The name of an elite runner from Tanzania was written in sports history books at the 1968 Olympics—without him winning one medal. John Stephen Akhwari joined the field of seventy-eight competitors in Mexico City for a twenty-six-mile marathon. Around the halfway mark, Akhwari suffered severe injuries when he became entangled with other runners, stumbled, and hit the track with full-body force. A medic team rushed to his aid, bandaging his bloody wounds and dislocated knee, and recommended the obvious withdrawal from the race. Akhwari refused to give up. The tenacious athlete limped in agony over the remaining thirteen miles to cross the finish line one hour after the race was over. When asked how he endured under excruciating pain and impossible odds, his answer is still remembered over fifty years later, “My country didn’t send me 5000 miles to start the race. They sent me 5000 miles to finish the race.” Akhwari was a man so focused on finishing he was willing to endure anything.
In 1 Timothy 4:7b-10 we find an instruction given by Paul to a young minister named Timothy to have similar type focus to that of Akhwari. Paul writes, “On the other hand, discipline yourself for the purpose of godliness; for bodily discipline is only of little profit, but godliness is profitable for all things since it holds promise for the present life and also for the life to come. It is a trustworthy statement deserving full acceptance. For it is for this we labor and strive, because we have fixed our hope on the living God, who is the Savior of all men, especially of believers.” Paul tells Timothy that “For this (speaking about the “promise for the present life and also for the life to come”) that we labor and strive, because we have fixed our hope on the living God.” We can see that in Akhwari’s story how he fixed his eyes on the finish line, but what does it mean to fix our hope on the living God? To answer that, let’s examine a man in the New Testament who perfectly displays someone who fixed their hope on God and set their eyes on the finish line, Paul the apostle. One who we could say had “finish line focus.”

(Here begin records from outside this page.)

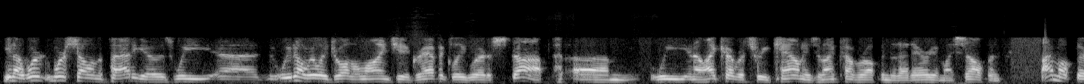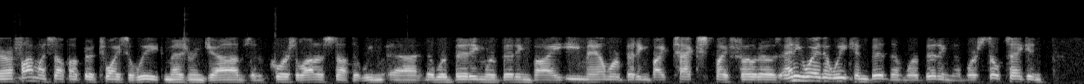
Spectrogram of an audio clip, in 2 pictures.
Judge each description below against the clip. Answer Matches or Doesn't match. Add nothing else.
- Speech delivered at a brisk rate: Matches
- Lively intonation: Doesn't match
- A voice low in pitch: Matches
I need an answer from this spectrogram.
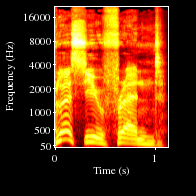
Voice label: voice, taunt; rescued elves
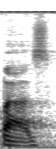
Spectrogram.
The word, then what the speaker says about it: bar: So it's pronounced bar like a sheep.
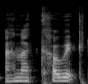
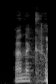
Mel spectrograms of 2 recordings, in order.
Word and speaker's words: anechoic: Tell us about the anechoic chamber. Have I pronounced that right? Anechoic.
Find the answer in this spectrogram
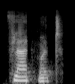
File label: "flatmate", Indian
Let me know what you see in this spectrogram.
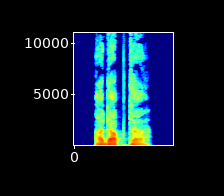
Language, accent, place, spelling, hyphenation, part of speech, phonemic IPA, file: German, Germany, Berlin, Adapter, Adap‧ter, noun, /aˈdaptɐ/, De-Adapter.ogg
- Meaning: adapter (device or application used to achieve operative compatibility)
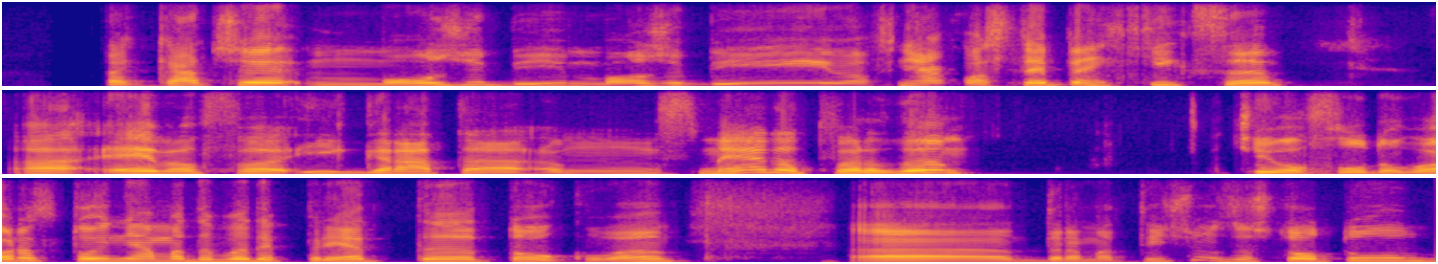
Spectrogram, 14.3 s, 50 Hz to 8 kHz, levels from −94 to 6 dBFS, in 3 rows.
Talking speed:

Paul was one who was strong from the very start of his faith. We see in Acts 9:18-20 how right after the moment he was baptized, he started preaching the good news. “And immediately there fell from his eyes something like scales, and he regained his sight, and he got up and was baptized; and he took food and was strengthened. Now for several days he was with the disciples who were at Damascus, and immediately he began to proclaim Jesus in the synagogues, saying, “He is the Son of God.”” This is no doubt both admirable and even inspiring, but many Christians have had strong starts to the life of faith; and as most Christians can attest, this isn’t always a sure sign they will run the distance. We all probably know of someone who put on Christ in baptism, started their spiritual race in a full spring and had a heart, mind, and body willing to serve God – and then lost momentum and passion as the trials or time went by. In track and field when a runner sprints out to an early lead and then falls behind it is called a “burst & bust.” However, in Paul’s life we know that this initial bust of passion and energy for the Kingdom never waned, Paul kept his eyes on the finish line till the day he met it.

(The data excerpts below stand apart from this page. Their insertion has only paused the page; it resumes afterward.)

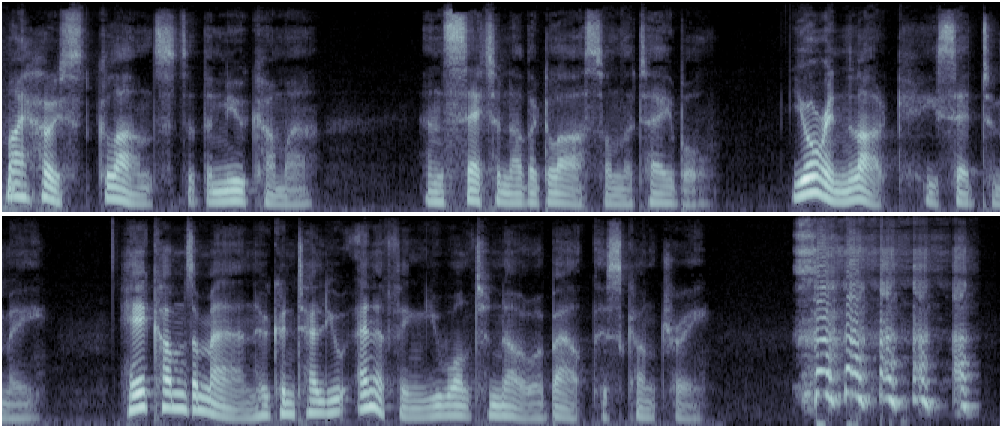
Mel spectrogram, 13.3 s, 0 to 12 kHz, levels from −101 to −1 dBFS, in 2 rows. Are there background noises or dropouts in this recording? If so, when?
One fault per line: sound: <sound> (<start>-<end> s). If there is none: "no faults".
sound: laugh (11.9-13.2 s)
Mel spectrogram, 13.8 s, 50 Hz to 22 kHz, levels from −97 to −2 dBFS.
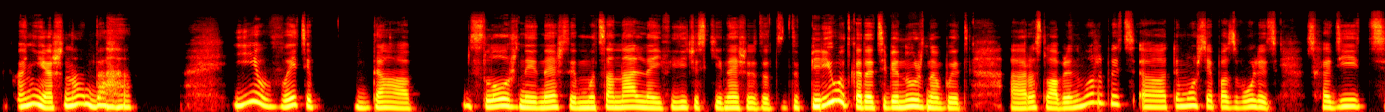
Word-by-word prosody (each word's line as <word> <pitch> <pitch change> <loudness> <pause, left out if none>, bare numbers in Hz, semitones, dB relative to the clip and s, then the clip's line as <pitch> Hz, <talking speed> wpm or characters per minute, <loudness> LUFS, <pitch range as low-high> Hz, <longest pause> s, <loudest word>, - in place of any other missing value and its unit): Конечно, 220 +2 +3
да. 195 -4 +2 1.0
И 280 +10 +2
в 195 -7 -2
эти, 210 -3 +2 0.4
да, 165 -3 -2 0.6
сложные, 190 -3 +3
знаешь, 175 +2 +2
эмоционально 170 +1 +1
и 155 - -2
физически, 170 +1 -4
знаешь, 165 -1 0
вот 160 -1 -2
этот 160 +3 -7
период, 260 - +5
когда 175 -2 +5
тебе 170 +1 0
нужно 180 -3 +3
быть, 155 -1 -4 0.4
а, 155 0 -2
расслабленным. 165 +1 -1
Может 300 +3 -4
быть, 260 -2 -6
а, 185 -1 -1
ты 195 +3 -5
можешь 210 +1 +1
себе 190 - -3
позволить 175 -2 -3 0.3
сходить, 195 +3 -3
180 Hz, 125 wpm, -21 LUFS, 165-205 Hz, 1.0 s, период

He would write in Philippians 3:12-14 about this determination, “Not that I have already obtained it or have already become perfect, but I press on so that I may lay hold of that for which also I was laid hold of by Christ Jesus. Brethren, I do not regard myself as having laid hold of it yet; but one thing I do: forgetting what lies behind and reaching forward to what lies ahead, I press on toward the goal for the prize of the upward call of God in Christ Jesus.” Just like Akhwari, Paul presses on toward the goal for the prize. He sets his eyes on the finish line and no matter the situation, setback, or obstacle to overcome – Paul presses on. May we echo the life of Paul in our own efforts to focus on the finish line and do whatever it takes to make it there. 1 Corinthians 9:24-27, “Do you not know that those who run in a race all run, but only one receives the prize? Run in such a way that you may win. Everyone who competes in the games exercises self-control in all things. They then do it to receive a perishable wreath, but we an imperishable. Therefore I run in such a way, as not without aim; I box in such a way, as not beating the air; but I discipline my body and make it my slave, so that, after I have preached to others, I myself will not be disqualified.”